Some justify the Gender Pay Gap by pointing out that that women are more likely than men to interrupt their careers to care for their children or other family members. But even if you control for all measurable factors, a stubborn discrepancy in pay remains. According to a study conducted by the American Association of University Women – if you compare graduates of similar universities, with the same major, just one year out of school, working the same number of hours - women make 7 percent less than men.
We also find that women pay an economic price for having children. Working mothers earn 3 percent less than women without children. They pay a “mommy penalty.” Working fathers earn 15 percent more than men without children. They earn a “daddy bonus.” There is clearly something wrong with this picture.
So – what do we do?
First, the United States should join the rest of the civilized world and pass a measure guaranteeing paid leave. No one in the most prosperous country in the world should have to choose between a paycheck and taking care of their family.
Second, let’s support policies that increase workplace flexibility for both men and women.
Third, we need high-quality, affordable childcare so parents can work while they raise their families. This smart policy would pay long term dividends. A new study by Harvard Business School found that in the United States, the grown daughters of working mothers earned 23 percent more than daughters of stay-at-home mothers, after controlling for demographic factors,
Fourth, Congress should pass the Paycheck Fairness Act, building on Lilly Ledbetter Fair Pay Act that was signed into law by President Obama in 2009. The legislation would give women a fair chance to challenge unlawful gender-based pay discrimination in court.
Fifth – let’s raise the minimum wage. In 1968, a full-time working earning the minimum wage working all year earned approximately $22,600 in today’s dollars. It’s hard enough to live on that amount! But today, a full-time minimum wage earner brings home only about $15,000!
Over two-thirds of minimum wage workers are women and it is estimated that increasing the federal minimum wage would close the overall wage gap by 5 percent. And no one in America – who works full time - year round – should have to live in poverty.
And finally – let’s put women in the Constitution – and pass the Equal Rights Amendment.
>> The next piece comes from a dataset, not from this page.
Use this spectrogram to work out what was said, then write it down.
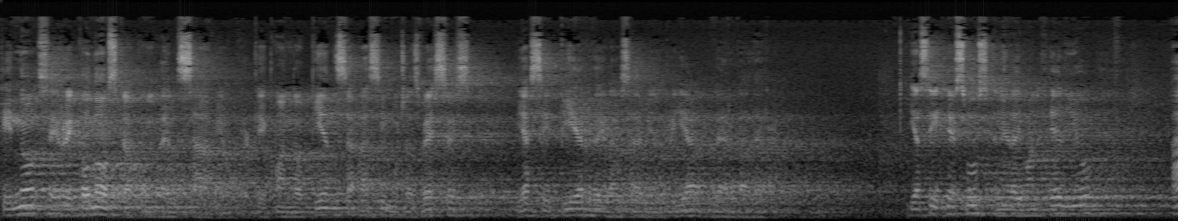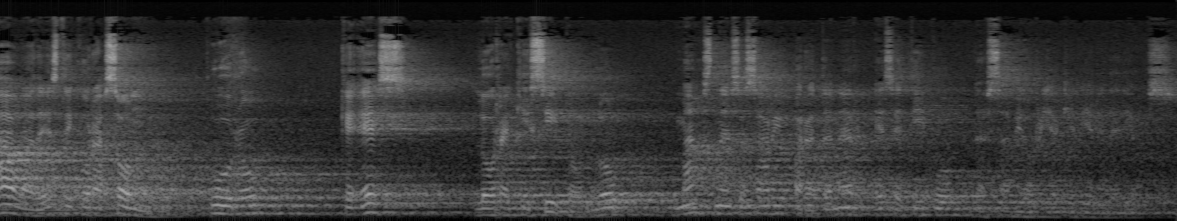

By passing the ERA we can make it clear that when we say equal – we mean equal. Not close – not almost – not 77%. But Equal – means Equal.
Now - some may try to argue that these things are not the sorts of things that the government should tackle. But one of the fundamental things that the government alone can – and must do - is to protect the fundamental human right to be treated equally.
And I would also point out – that ours is a representative form of government – and that there are 75 million women are in the labor force – and they would like to have their views vigorously represented. And to put that “75 million women” number in some kind of larger context - in 2012 – the winning candidate for president got just under 66 million votes. So - I’m just saying – Congress should pay attention – to 75 million women who want and deserve to be treated fairly in the workplace.
Thanks for having me here today – and thanks especially to Congressman Don Beyer.
And thank you for all you do.